3.  Paul twice refers to marriage as a “bond” in the context (viz., “…bound unto a wife” [v. 27], “a wife is bound to her husband…” [v. 39]). Significantly, however, bound is from a completely different word (deo), meaning to bind, tie, or confine—literally or by obligation. This word has nothing to do with slavery and its bondage.

4.  The “bondage” the deserted spouse is not under (v. 15) is a “slavery” the spouse was not then and had never been under (as the perfect tense of duoloo [bondage] demands). Since the one deserted and the deserter were married, but the one deserted was not and never had been under the “bondage” of verse 15, said “bondage” could not refer to marriage itself.

5.  The “bondage” to which Paul refers is one that an uninformed Christian might believe existed, requiring him or her to remain with the anti-Christian deserter, even at the cost of one’s soul. No such obligation exists, said Paul.

This passage contains no so-called “Pauline privilege” that grants a second Scriptural ground for divorce and remarriage. Jesus teaches that when a marriage dissolves apart from the cause of fornication, neither party has the right to remarry unless and until the one abandoning the marriage has committed or commits fornication (Mat. 19:9). In such a case, only the innocent spouse has that Scriptural right. There remains one—and only one—Scriptural ground for divorce and remarriage—fornication on the part of one’s spouse. Neither desertion nor any other cause of the dissolution of a God-ordained marriage (Mat. 19:6) constitutes an additional Divinely-ordained ground for remarriage.

Paul was not merely offering an uninspired optional “opinion” in 1 Corinthians 7:12–15, nor was he extending an additional exception to Jesus words (Mat. 19:9). All of the New Testament (as is the Old) is God’s revelation via inspired men. Thus the words of Paul, John, Peter, and the other New Testament writers are as authoritative as the words of Jesus.

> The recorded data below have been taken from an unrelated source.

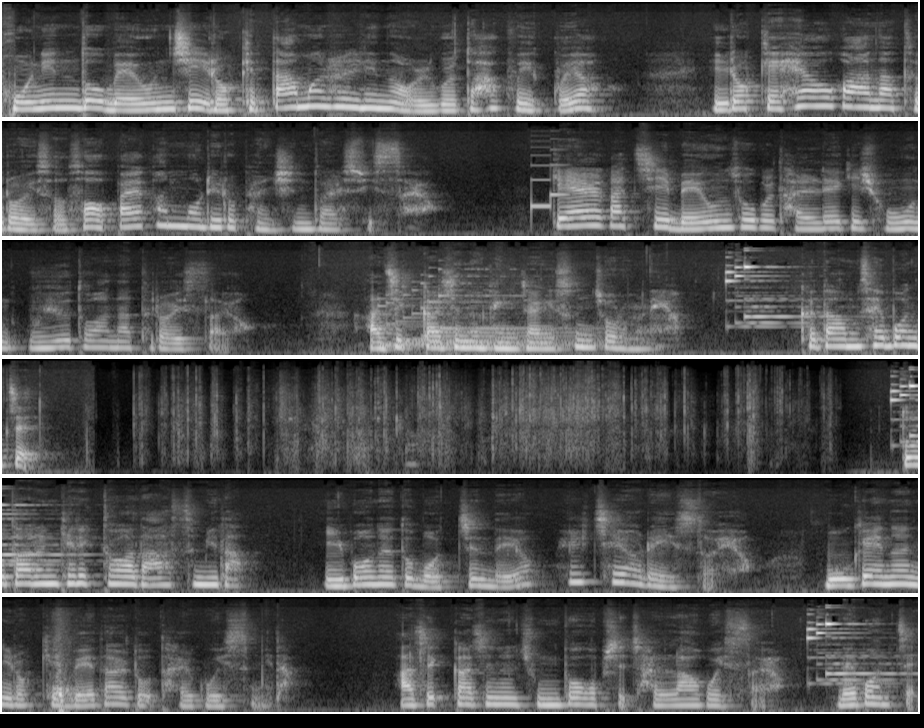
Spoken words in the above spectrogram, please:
본인도 매운지 이렇게 땀을 흘리는 얼굴도 하고 있고요. 이렇게 헤어가 하나 들어있어서 빨간 머리로 변신도 할 수 있어요. 깨알같이 매운 속을 달래기 좋은 우유도 하나 들어있어요. 아직까지는 굉장히 순조롭네요. 그 다음 세 번째. 또 다른 캐릭터가 나왔습니다. 이번에도 멋진데요. 휠체어 레이서예요. 목에는 이렇게 메달도 달고 있습니다. 아직까지는 중복 없이 잘 나오고 있어요. 네 번째.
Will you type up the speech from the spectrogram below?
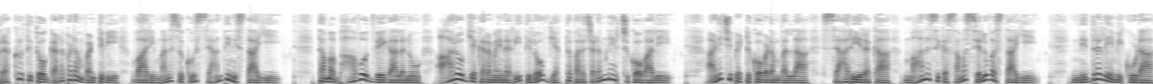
ప్రకృతితో గడపడం వంటివి వారి మనసుకు శాంతినిస్తాయి. తమ భావోద్వేగాలను ఆరోగ్యకరమైన రీతిలో వ్యక్తపరచడం నేర్చుకోవాలి. అణిచిపెట్టుకోవడం వల్ల శారీరక మానసిక సమస్యలు వస్తాయి. నిద్రలేమి కూడా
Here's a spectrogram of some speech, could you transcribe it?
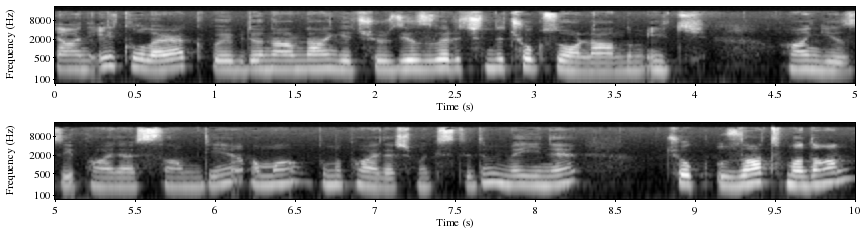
yani ilk olarak böyle bir dönemden geçiyoruz. Yazılar içinde çok zorlandım ilk hangi yazıyı paylaşsam diye ama bunu paylaşmak istedim ve yine çok uzatmadan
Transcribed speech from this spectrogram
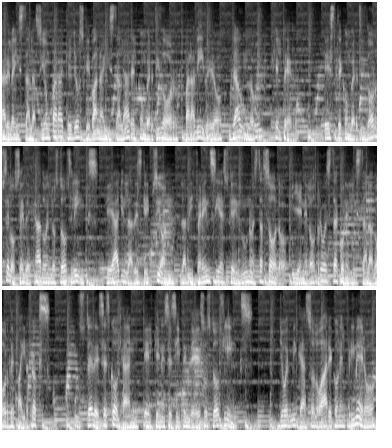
haré la instalación para aquellos que van a instalar el convertidor, para Video, Download, Helper. Este convertidor se los he dejado en los dos links, que hay en la descripción, la diferencia es que en uno está solo, y en el otro está con el instalador de Firefox. Ustedes escojan, el que necesiten de esos dos links. Yo en mi caso lo haré con el primero,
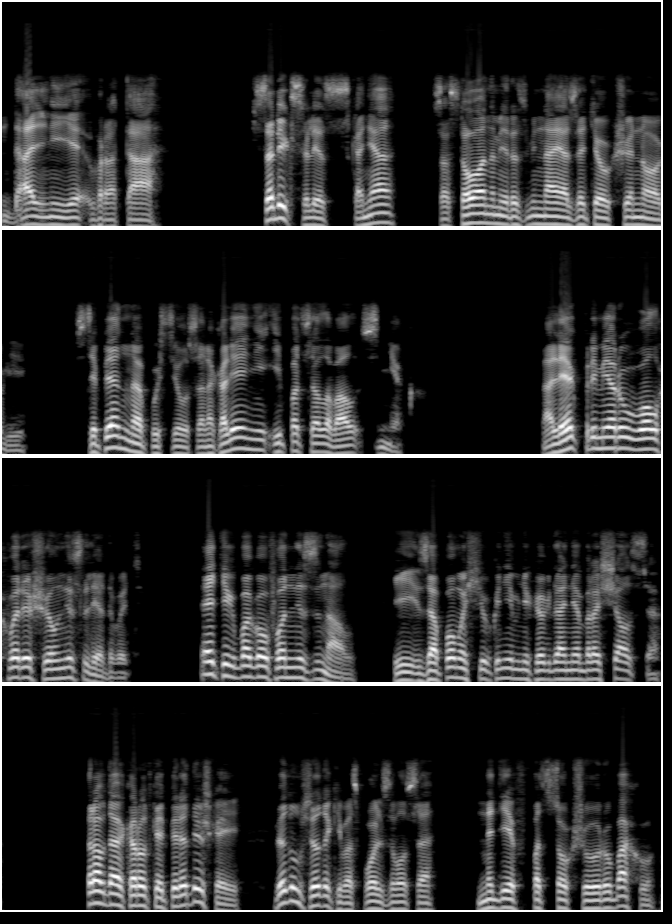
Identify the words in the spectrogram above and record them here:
Дальние врата. Старик слез с коня, со стонами разминая затекшие ноги, степенно опустился на колени и поцеловал снег. Олег, к примеру, Волхва решил не следовать. Этих богов он не знал и за помощью к ним никогда не обращался. Правда, короткой передышкой ведун все-таки воспользовался, надев подсохшую рубаху,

The Holy Spirit, Whom the Lord Jesus told the apostles He would send upon them from the Father, supplied those words (John 14:26; 16:13; 1 Cor. 2:10, 13; 14:37; 2 Tim. 3:16; 2 Pet. 1:20–21; 3:15–16; et al.)